The UKHSA reported that symptoms include high temperature or shivering, a continuous cough, a loss or change to sense of smell or taste and shortness of breath. People with COVID may also experience a sore throat, a blocked or runny nose, loss of appetite and diarrhoea.

The health agency said it would continue to ‘monitor the variants’ and gather information gather information on the effectiveness of vaccines but health professionals said it is not as ‘alarming’ as it once was.

Paul Hunter, professor of epidemiology at the University of East Anglia said: ‘Generally what we've seen is that over the last three years, four years, the severity of illness associated with COVID has gone down a lot. Ultimately, it's going to become another cause of the common cold and, for many people, that's what it is now. To be honest, you can't really avoid it because it's so common.’

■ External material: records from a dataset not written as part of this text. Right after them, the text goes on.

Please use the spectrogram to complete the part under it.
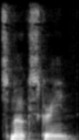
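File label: "smoke screen", British English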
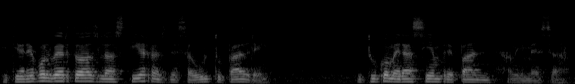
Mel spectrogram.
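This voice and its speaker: A man from Guatemala, a church deacon, introducing himself as a guest preacher and reading scripture, speaking softly with many pauses. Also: medium pitch. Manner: soft-spoken, frequent pauses and fillers; louder, declamatory when reading scripture.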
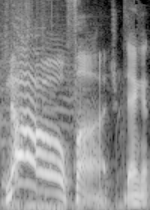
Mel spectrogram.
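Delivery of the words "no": high, loud cry of dismay; anguished shout. Real, not acted. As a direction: yell as you die. Dying in game.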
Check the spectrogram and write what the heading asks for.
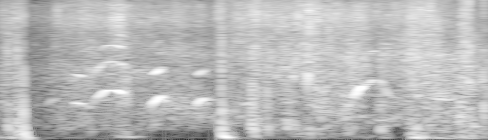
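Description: Water splashing and spraying over people and onto the phone, with sharp knocks of water hitting the microphone and short high-pitched cries.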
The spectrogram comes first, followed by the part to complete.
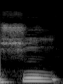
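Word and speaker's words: し: Number two uh from last week was she as in pronounced in the she as in sheet.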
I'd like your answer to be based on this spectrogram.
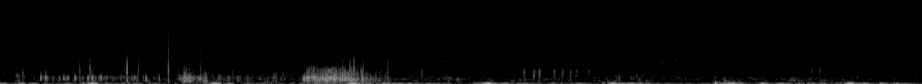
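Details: Stomach growling (borborygmi), hunger sounds from an ASMR recording: low gurgling rumbles and bubbling squeaks with one longer growl.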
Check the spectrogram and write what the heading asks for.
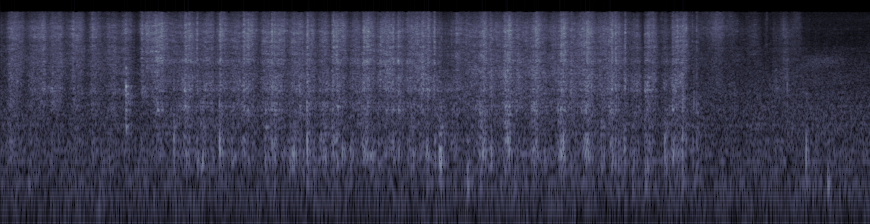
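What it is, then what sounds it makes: Leather sneaker scrubbed with a brush. A toothbrush scrubs the soapy toe box of a black and green leather high-top sneaker, held upright and hollow. Quick, uneven bristle strokes make a bright, scratchy rasp for about eight seconds, then stop, leaving a faint hiss.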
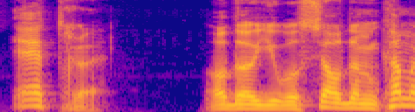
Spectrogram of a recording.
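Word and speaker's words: être: simply translated as is the way to pronounce etra is etra.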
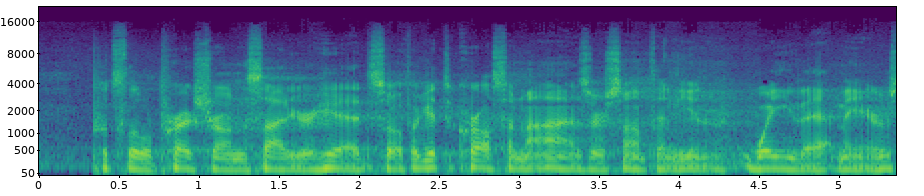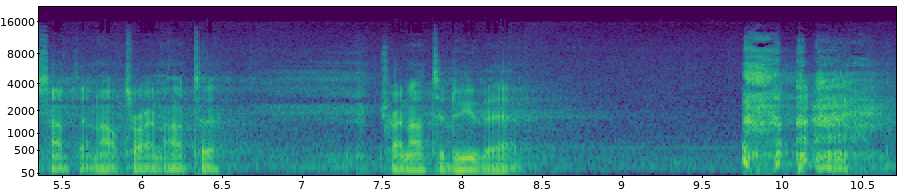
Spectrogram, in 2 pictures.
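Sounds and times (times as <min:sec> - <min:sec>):
speech: 0:00.4 - 0:06.6, 0:07.5 - 0:08.5, 0:10.0 - 0:10.6
person with a slight morning cough coughing: 0:09.8 - 0:10.6.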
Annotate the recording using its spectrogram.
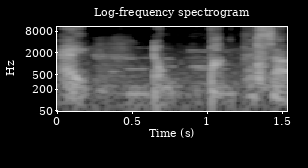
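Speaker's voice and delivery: quiet, hushed whispering. A player, in character, warns a fellow party member in hushed tones. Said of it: "we're doing this in like hushed tones".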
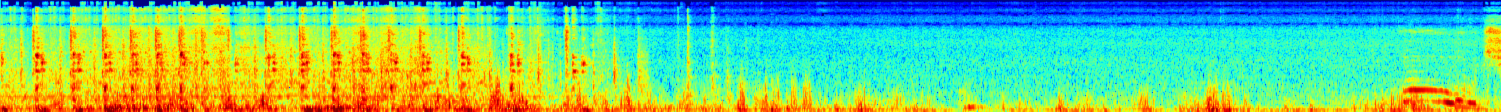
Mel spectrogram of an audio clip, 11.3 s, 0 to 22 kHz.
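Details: 1985 Chevy C10 half-ton, 305 V8 with stock Quadrajet carburettor, choke removed, start attempt five: fires in ragged uneven bursts, stumbles, barely stays alive running off the bowl and can't hold idle; owner suspects fuel, possibly distributor install.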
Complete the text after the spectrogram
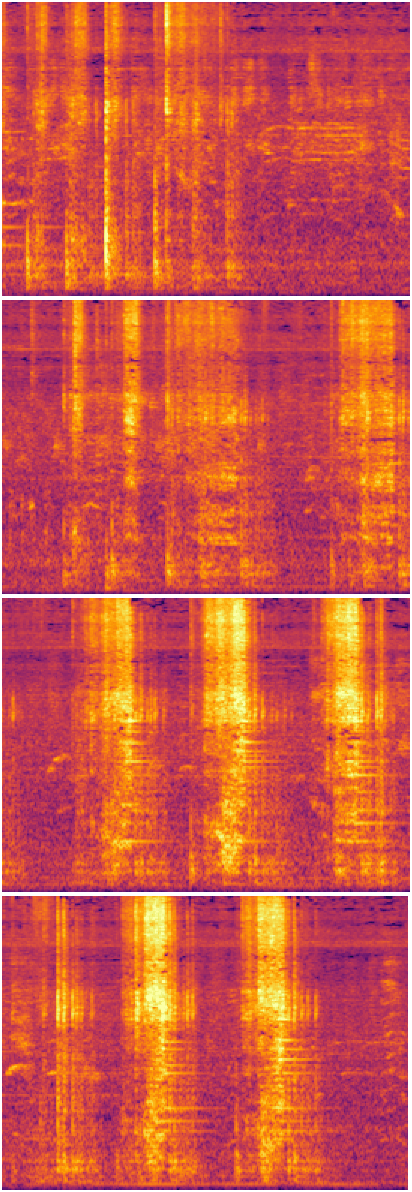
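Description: A metal spoon scrapes and clinks against a wok.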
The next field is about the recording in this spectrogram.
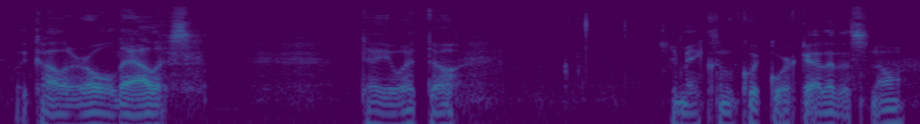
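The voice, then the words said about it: Rural country accent. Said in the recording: “Man, I sound country now.”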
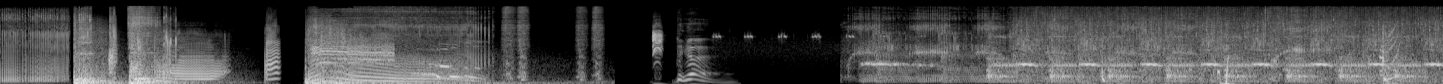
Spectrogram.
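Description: Cartoon soundtrack of comic sound effects: two long, falling, drawn-out comic noises in the first half, then a quick run of about six short high beeps, then a steady high whine over fast clicking from about two thirds of the way in.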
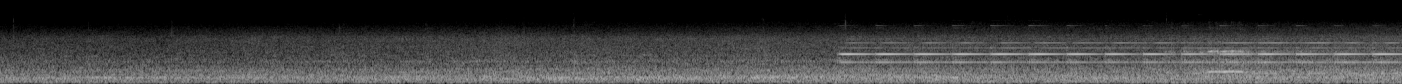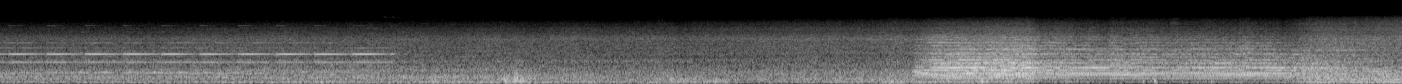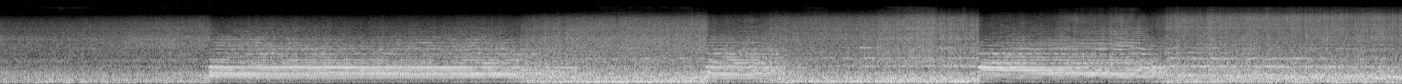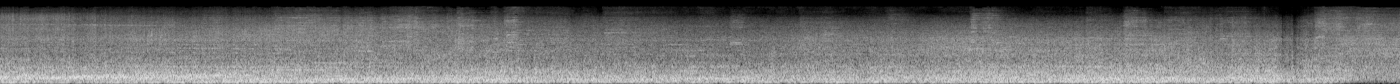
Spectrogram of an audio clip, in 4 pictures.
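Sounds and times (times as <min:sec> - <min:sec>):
locomotive horn blasts: 0:23.2 - 0:27.7, 0:30.1 - 0:33.9, 0:35.1 - 0:36.8, 0:37.8 - 0:41.4
freight cars rumbling and rattling past: 0:26.7 - 0:56.0.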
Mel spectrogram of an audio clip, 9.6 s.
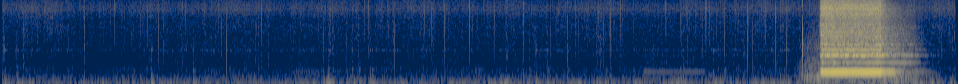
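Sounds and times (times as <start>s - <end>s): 
whistle: 8.1s - 9.3s.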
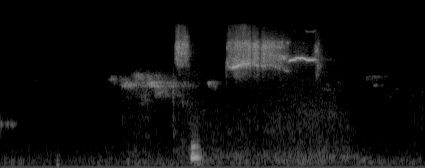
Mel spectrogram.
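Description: A bird chirping: a few short, high chirps between about one and three seconds in, the last the loudest and nearly a second long, with a thin, slightly rising tone.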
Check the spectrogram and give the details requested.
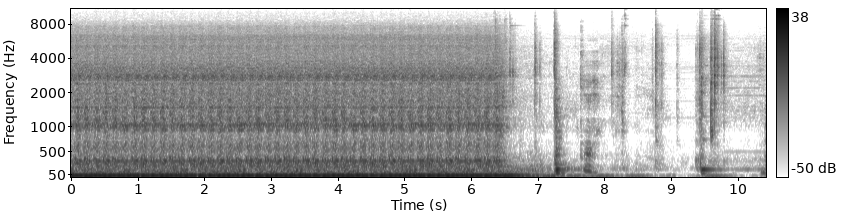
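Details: Cummins ISL9 after in-frame rebuild (engine dusted from poor maintenance), fuel system being primed: strong, even cranking rhythm about 220 beats a minute for six seconds; cranking sounds good.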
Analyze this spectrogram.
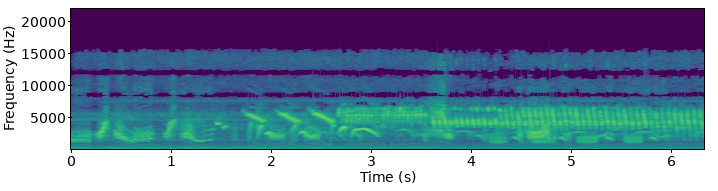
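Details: Chinese hwamei in a cage singing well: varied hooked whistled phrases, then a long fast high buzzing trill with lower slurred notes beneath.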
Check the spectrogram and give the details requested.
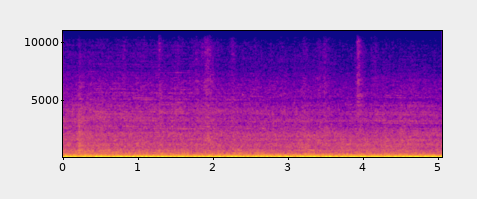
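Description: Double-stack intermodal freight train rolling past, its loaded well cars making a steady, low noise of wheels on the rails.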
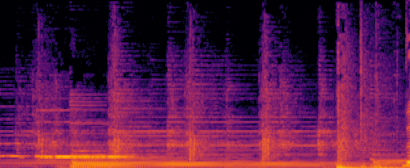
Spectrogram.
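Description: Plucked guitar music with sustained chords and rhythmic strums; no animal sound is heard.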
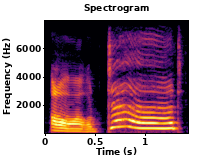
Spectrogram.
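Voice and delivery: high, loud exasperated whine; mock teenage eye-roll at dad; whiny teen. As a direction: sitcom "Oh, Dad!". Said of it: "And she's like".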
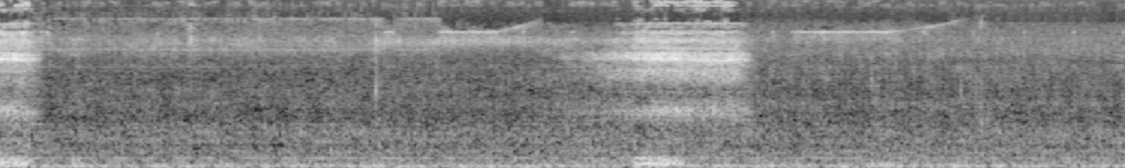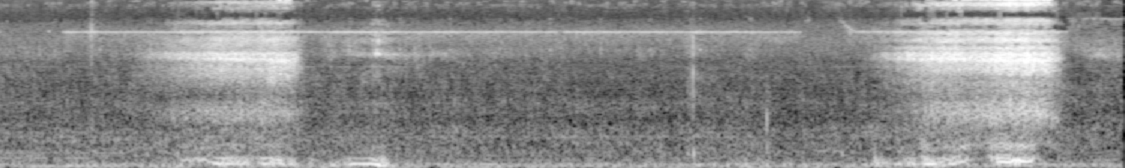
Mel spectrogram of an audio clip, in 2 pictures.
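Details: Dog snoring loudly while asleep: low rumbling snores recurring about every five seconds over a steady background hum.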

There are no new legal restrictions requiring people to self-isolate if they have COVID. But the UKHSA has advised people to take necessary precautions to avoid further spread.

‘If you are showing symptoms of COVID-19 or flu, help protect others by staying at home and avoiding contact with other people, especially those who are more vulnerable,’ said Dr Jamie Lopez Bernal, the UKHSA’s consultant epidemiologist.